Zircon is ideal because:. Once the absolute age of a piece of zircon has been determined, it is matched to the sedimentary layers that it was found in. Dinosaur bones that are found in the same layer can then be dated based on this with a certain degree of accuracy.
Rock face showing the layers that have slowly been deposited over many years. In terms of charge, they are identical, meaning that they have the same chemical properties.
However, mass spectrometry MS can be employed to exploit their differences in mass. There exist many different variations of mass spectrometry, but they work by a similar principle.
Carbon-14 dating decontaminated dinosaur bones
The sample is first vaporized turned into gas and ionized turned into positively charged ionsthen accelerated along the length of a tube. Mass analyzers placed at the end of the tube are able to detect these, hopefully with enough sensitivity to tell the isotopes apart.
May 6, May 10, May 24, Usually, atoms have an equal number of protons and neutrons. If there are too many or too few neutrons, the atom is unstable, and it sheds particles until its nucleus reaches a stable state.
Think of the nucleus as a pyramid of building blocks. Eventually, some of the blocks can fall away, leaving a smaller, more stable structure. The result is like a radioactive clock that ticks away as unstable isotopes decay into stable ones.
But you can predict how long it will take a large group of atoms to decay. The more parent isotopes there are - and the fewer daughter isotopes - the younger the sample.
The half-life of the isotope being measured determines how useful it is at dating very old samples. The short half-life is only part of the problem when dating dinosaur bones - researchers also have to find enough of the parent and daughter atoms to measure.
Read on to see what it takes to date a fossil and what volcanic ash has to do with it. The most widely known form of radiometric dating is carbon dating.
This is what archaeologists use to determine the age of human-made artifacts. The half-life of carbon is only 5, years, so carbon dating is only effective on samples that are less than 50, years old. Dinosaur bones, on the other hand, are millions of years old - some fossils are billions of years old.
Radiometric dating. Geologists use radiometric dating to estimate how long ago rocks formed, and to infer the ages of fossils contained within those rocks. Radioactive elements decay The universe is full of naturally occurring radioactive elements. Radioactive atoms are inherently unstable; over time, radioactive "parent atoms" decay into. Radiometric Dating. Radiometric dating involves exploiting the radioactive decay of unstable atoms naturally present in the structure of bones and rocks.

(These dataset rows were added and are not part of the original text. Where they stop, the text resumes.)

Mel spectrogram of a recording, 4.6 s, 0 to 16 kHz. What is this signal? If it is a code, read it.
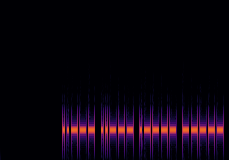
Morse code, heard as a keyed tone, about 28 wpm, 700 Hz. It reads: 2210
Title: Worked All Europe DX Contest - QTC Exchange - 28wpm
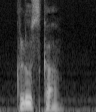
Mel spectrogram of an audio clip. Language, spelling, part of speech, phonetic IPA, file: Polish, kluska, noun, [ˈkluska], Pl-kluska.ogg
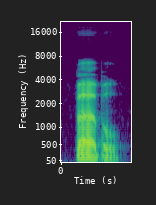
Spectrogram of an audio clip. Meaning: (noun) 1. A bubbling, gurgling sound, as of a creek 2. A gush of rapid speech 3. The turbulent boundary layer about a moving streamlined body; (verb) To bubble; to gurgle
- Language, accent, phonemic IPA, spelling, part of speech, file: English, UK, /ˈbɜː.bl̩/, burble, noun / verb, En-gb-burble.ogg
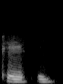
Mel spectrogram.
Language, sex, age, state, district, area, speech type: Kashmiri, male, 18-30, Jammu and Kashmir, Shopian, urban, conversation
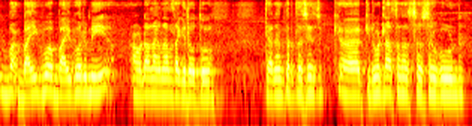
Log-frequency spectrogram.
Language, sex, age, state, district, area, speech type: Marathi, male, 60+, Maharashtra, Nanded, rural, spontaneous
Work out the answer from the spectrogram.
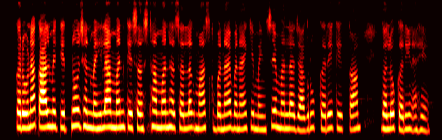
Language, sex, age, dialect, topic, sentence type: Chhattisgarhi, female, 18-24, Northern/Bhandar, banking, statement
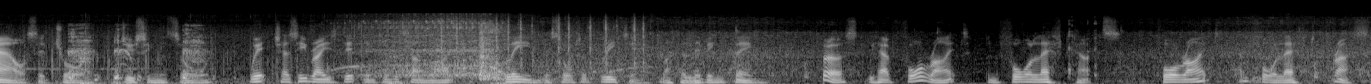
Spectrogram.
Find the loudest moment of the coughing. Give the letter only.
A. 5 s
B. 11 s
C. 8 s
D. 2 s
A.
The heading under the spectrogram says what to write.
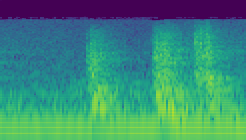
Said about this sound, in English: Right up ahead, there's some steps. We must be at the end of the tunnel. It's about time. His Highness was going to open the door.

These unstable atoms (radioactive isotopes) have a known 'half-life', which is the amount of time it takes for half of the isotopes in a given sample to undergo decay. Third, many dating methods that don't involve radioisotopes-such as helium diffusion, erosion, magnetic field decay, and original tissue fossils-conflict with radioisotope ages by showing much younger apparent ages. These observations give us confidence that radiometric dating is .
To determine the ages of these specimens, scientists need an isotope with a very long half-life. The extreme temperatures of the magma would just destroy the bones.
Carbon, Radiometric Dating and Index Fossils Carbon dating is used to determine the age of biological artifacts up to 50, years old. This technique is widely used on recent artifacts, but educators and students alike should note that this technique will not work on older fossils (like those of the dinosaurs alleged to be millions of years old). Absolute dating is used to determine a precise age of a fossil by using radiometric dating to measure the decay of isotopes, either within the fossil or more often the rocks associated with it. Relative Dating The majority of the time fossils are dated using relative dating techniques. Using relative dating the fossil is compared to something. The most widely known form of radiometric dating is carbon dating. This is what archaeologists use to determine the age of human-made artifacts. But carbon dating won't work on dinosaur bones. The half-life of carbon is only 5, years, so carbon dating is only effective on samples that are less than 50, years old.